Litigation Release No. 16155 / May 20, 1999

Securities and Exchange Commission v. Gateway Technologies, Inc., The Cheyenne Holding Corp., Randolph S. Ross and Timothy J. Kavanagh, 99-8378-CIV (USDC S.D. Fla.)

On May 20, 1999, the U.S. Securities and Exchange Commission (the "Commission") obtained a temporary restraining order, including an asset freeze, from the United States District Court for the Southern District of Florida to halt an ongoing telemarketing fraud in which at least $500,000 has been raised from investors. Named as defendants in the Commission's complaint are Gateway Technologies, Inc. ("Gateway"), based in Santa Monica, California, The Cheyenne Holding Corp. ("Cheyenne"), based in Delray Beach, Florida, and Randolph R. Ross and Timothy J.Kavanagh, both residents of Florida and employees of Cheyenne.

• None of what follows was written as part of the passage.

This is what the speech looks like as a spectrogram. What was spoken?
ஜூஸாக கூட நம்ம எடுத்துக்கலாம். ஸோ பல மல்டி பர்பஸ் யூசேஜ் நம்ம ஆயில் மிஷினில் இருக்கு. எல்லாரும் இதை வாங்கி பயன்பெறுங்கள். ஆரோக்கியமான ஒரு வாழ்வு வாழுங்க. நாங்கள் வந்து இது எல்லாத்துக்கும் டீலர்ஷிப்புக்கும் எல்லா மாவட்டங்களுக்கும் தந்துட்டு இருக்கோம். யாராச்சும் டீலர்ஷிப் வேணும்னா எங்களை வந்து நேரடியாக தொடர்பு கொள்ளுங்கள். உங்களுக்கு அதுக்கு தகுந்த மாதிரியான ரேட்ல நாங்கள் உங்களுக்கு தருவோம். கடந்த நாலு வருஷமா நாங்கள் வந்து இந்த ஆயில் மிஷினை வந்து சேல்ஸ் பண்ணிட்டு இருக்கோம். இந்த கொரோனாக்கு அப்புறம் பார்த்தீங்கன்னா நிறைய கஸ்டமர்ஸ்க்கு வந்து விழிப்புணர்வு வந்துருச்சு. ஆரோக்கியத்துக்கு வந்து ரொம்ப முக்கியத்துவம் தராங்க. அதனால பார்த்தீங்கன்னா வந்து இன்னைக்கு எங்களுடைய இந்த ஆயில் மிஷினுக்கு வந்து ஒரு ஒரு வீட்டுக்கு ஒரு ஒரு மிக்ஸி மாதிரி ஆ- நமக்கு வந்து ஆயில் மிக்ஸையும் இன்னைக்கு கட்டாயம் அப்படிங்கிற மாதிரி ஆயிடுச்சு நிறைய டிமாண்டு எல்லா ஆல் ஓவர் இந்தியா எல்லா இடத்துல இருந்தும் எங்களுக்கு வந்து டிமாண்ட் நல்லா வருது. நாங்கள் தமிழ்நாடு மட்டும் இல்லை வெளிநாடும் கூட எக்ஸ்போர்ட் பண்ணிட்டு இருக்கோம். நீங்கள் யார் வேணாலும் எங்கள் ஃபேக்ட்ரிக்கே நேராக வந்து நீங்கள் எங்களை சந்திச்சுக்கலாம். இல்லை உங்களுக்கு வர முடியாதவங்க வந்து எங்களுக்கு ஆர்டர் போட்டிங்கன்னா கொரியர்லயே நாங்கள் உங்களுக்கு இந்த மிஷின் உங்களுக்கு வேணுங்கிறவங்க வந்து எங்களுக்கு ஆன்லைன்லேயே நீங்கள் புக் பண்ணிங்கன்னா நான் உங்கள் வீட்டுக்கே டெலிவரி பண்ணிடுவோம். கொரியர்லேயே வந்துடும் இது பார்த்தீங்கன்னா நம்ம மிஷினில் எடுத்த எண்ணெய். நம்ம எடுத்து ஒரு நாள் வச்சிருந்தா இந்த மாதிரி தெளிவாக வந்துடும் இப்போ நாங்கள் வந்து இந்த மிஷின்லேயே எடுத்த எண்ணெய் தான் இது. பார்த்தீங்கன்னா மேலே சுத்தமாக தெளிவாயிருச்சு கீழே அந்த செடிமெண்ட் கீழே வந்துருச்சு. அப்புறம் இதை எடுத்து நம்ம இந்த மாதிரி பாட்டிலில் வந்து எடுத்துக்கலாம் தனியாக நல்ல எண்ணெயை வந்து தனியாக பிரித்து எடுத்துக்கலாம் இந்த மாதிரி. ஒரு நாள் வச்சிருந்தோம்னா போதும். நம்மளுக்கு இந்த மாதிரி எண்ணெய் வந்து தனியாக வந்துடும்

Cheyenne, a boiler room operation, has raised at least $500,000 from approximately ten investors nationwide since September 1998 for the avowed purpose of enabling Gateway to establish an Internet long distance telephone system in five western states. The first portion of the Internet telephone system was to be established between Portland, Oregon and Vancouver, Washington.

Gateway has offered and sold "units" and "equity" positions to fund the purchase of computer hardware and software, with investors being guaranteed quarterly returns ranging from 3% to 12%. Investors who remain with Gateway for twelve months have been promised an additional distribution in the amount of 20% of their investment. Equity investors have also been also promised a return equal to 0.5% of the year-end after tax profits of Gateway for every $100,000 invested. Although some investors have received distribution checks, these investors have yet to receive further distributions which were due in March and April 1999. Also, individuals who have requested to withdraw their investment have not received back their principal investment.

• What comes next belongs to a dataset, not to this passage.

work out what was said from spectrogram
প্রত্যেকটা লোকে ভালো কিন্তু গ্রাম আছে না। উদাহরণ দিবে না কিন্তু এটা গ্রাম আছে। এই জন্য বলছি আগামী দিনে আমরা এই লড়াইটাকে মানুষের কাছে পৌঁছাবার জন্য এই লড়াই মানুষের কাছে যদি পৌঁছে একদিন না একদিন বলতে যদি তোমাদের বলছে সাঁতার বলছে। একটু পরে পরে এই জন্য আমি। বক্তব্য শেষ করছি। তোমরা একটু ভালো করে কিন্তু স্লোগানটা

The Commission’s complaint alleges that the defendants have defrauded investors by misrepresenting that: Gateway’s Internet telephone system is operational; an Internet service provider has permitted Gateway to use its subscriber base and that Gateway currently has 70,000 subscribers to its Internet telephone system; Gateway will soon be acquired by an Internet service provider and that, as a result, investors will receive ten to twenty times the amount of their investments; and the costs associated with operating an Internet telephone system.

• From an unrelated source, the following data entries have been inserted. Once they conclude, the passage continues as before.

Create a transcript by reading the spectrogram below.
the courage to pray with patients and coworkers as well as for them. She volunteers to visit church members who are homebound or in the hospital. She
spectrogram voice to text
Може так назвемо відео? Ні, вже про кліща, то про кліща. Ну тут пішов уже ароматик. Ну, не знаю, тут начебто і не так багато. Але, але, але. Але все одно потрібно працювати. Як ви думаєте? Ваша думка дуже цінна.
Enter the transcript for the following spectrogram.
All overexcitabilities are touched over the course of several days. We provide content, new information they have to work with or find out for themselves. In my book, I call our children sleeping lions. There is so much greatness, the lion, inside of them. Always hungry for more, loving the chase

The Commission's complaint charges that the defendants have violated the antifraud provisions of the federal securities laws -- Section 17(a) of the Securities Act of 1933 and Section 10(b) of the Securities Exchange Act of 1934 and Rule 10b-5 thereunder. The Commission also alleges that Cheyenne, Ross and Kavanagh have violated the broker-dealer registration provisions of the same laws -- Section 15(a) of the Exchange Act.